• PROBLEM DESCRIPTION: If a record holds a picture, drop the picture and return the rest of the record word for word.

··· MATERIAL TO PROCESS ···

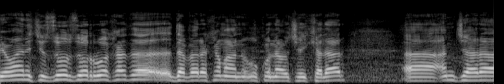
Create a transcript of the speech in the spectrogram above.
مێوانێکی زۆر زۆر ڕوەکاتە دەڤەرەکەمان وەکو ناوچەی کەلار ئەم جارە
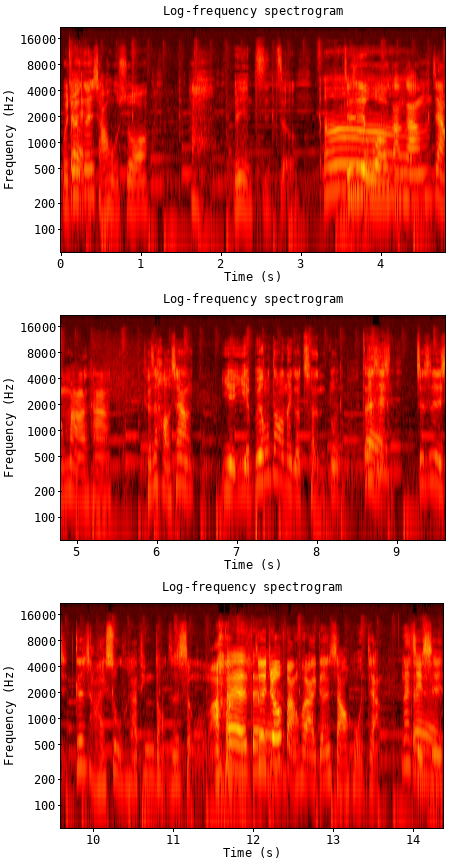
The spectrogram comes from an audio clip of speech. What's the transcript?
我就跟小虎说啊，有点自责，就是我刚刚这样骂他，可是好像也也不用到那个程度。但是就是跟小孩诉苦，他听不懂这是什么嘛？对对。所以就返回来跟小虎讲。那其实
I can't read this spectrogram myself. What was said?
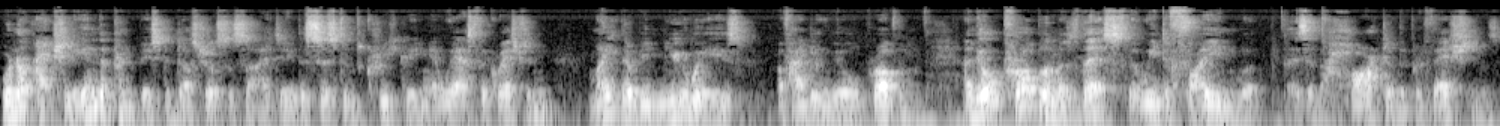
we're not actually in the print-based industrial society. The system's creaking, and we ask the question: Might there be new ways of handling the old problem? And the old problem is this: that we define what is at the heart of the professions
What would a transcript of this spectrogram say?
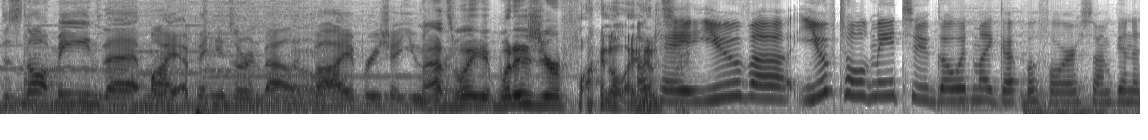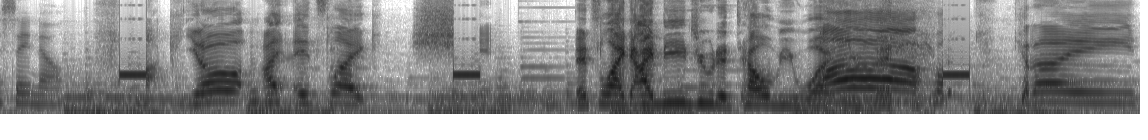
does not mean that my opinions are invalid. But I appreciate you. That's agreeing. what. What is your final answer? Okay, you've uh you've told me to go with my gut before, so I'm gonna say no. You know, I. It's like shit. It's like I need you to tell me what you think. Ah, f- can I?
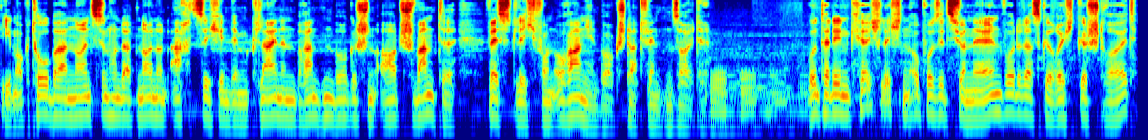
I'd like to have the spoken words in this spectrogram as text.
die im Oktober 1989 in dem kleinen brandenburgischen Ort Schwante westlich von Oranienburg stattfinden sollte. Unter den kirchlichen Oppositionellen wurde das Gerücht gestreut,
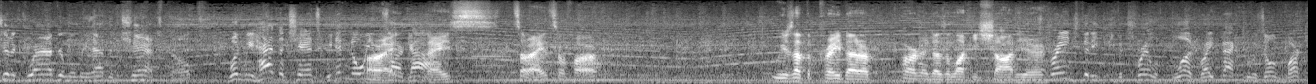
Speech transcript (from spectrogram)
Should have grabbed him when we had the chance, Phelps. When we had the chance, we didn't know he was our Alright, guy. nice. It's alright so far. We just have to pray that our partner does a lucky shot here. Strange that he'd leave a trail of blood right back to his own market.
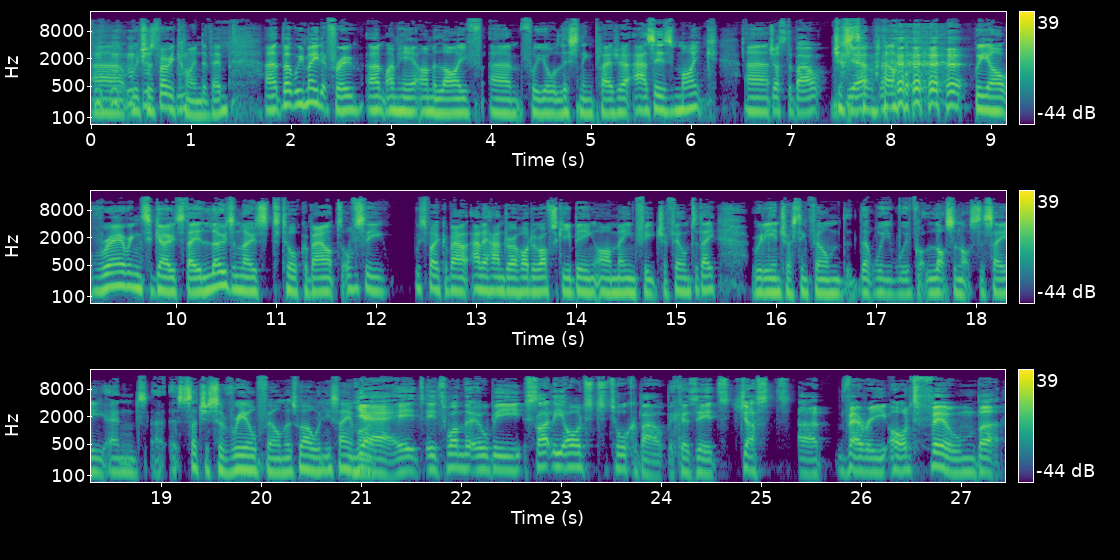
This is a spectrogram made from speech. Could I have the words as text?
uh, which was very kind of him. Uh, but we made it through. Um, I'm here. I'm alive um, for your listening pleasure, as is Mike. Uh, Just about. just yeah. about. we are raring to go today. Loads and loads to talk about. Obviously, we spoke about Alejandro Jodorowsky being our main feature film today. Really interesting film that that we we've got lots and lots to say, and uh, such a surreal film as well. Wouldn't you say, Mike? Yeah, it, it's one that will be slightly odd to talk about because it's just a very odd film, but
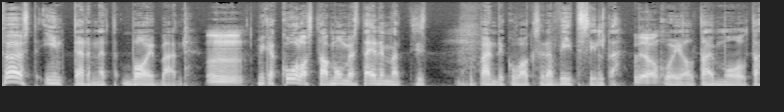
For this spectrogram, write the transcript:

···

• RESULT OF THIS TASK:
Create a transcript of the speech in the spectrogram above.
مێوانێکی زۆر زۆر ڕوەکاتە دەڤەرەکەمان وەکو ناوچەی کەلار ئەم جارە
The spectrogram comes from an audio clip of speech. What's the transcript?
我就跟小虎说啊，有点自责，就是我刚刚这样骂他，可是好像也也不用到那个程度。但是就是跟小孩诉苦，他听不懂这是什么嘛？对对。所以就返回来跟小虎讲。那其实
I can't read this spectrogram myself. What was said?
we're not actually in the print-based industrial society. The system's creaking, and we ask the question: Might there be new ways of handling the old problem? And the old problem is this: that we define what is at the heart of the professions
What would a transcript of this spectrogram say?
does not mean that my opinions are invalid. But I appreciate you. That's agreeing. what. What is your final answer? Okay, you've uh you've told me to go with my gut before, so I'm gonna say no. You know, I. It's like shit. It's like I need you to tell me what you think. Ah, f- can I?
I'd like to have the spoken words in this spectrogram as text.
die im Oktober 1989 in dem kleinen brandenburgischen Ort Schwante westlich von Oranienburg stattfinden sollte. Unter den kirchlichen Oppositionellen wurde das Gerücht gestreut,
Speech transcript (from spectrogram)
Should have grabbed him when we had the chance, Phelps. When we had the chance, we didn't know he was our Alright, guy. nice. It's alright so far. We just have to pray that our partner does a lucky shot here. Strange that he'd leave a trail of blood right back to his own market.
This is a spectrogram made from speech. Could I have the words as text?
uh, which was very kind of him. Uh, but we made it through. Um, I'm here. I'm alive um, for your listening pleasure, as is Mike. Uh, Just about. just yeah. about. we are raring to go today. Loads and loads to talk about. Obviously, we spoke about Alejandro Jodorowsky being our main feature film today. Really interesting film that that we we've got lots and lots to say, and uh, such a surreal film as well. Wouldn't you say, Mike? Yeah, it, it's one that will be slightly odd to talk about because it's just a very odd film, but
For this spectrogram, write the transcript:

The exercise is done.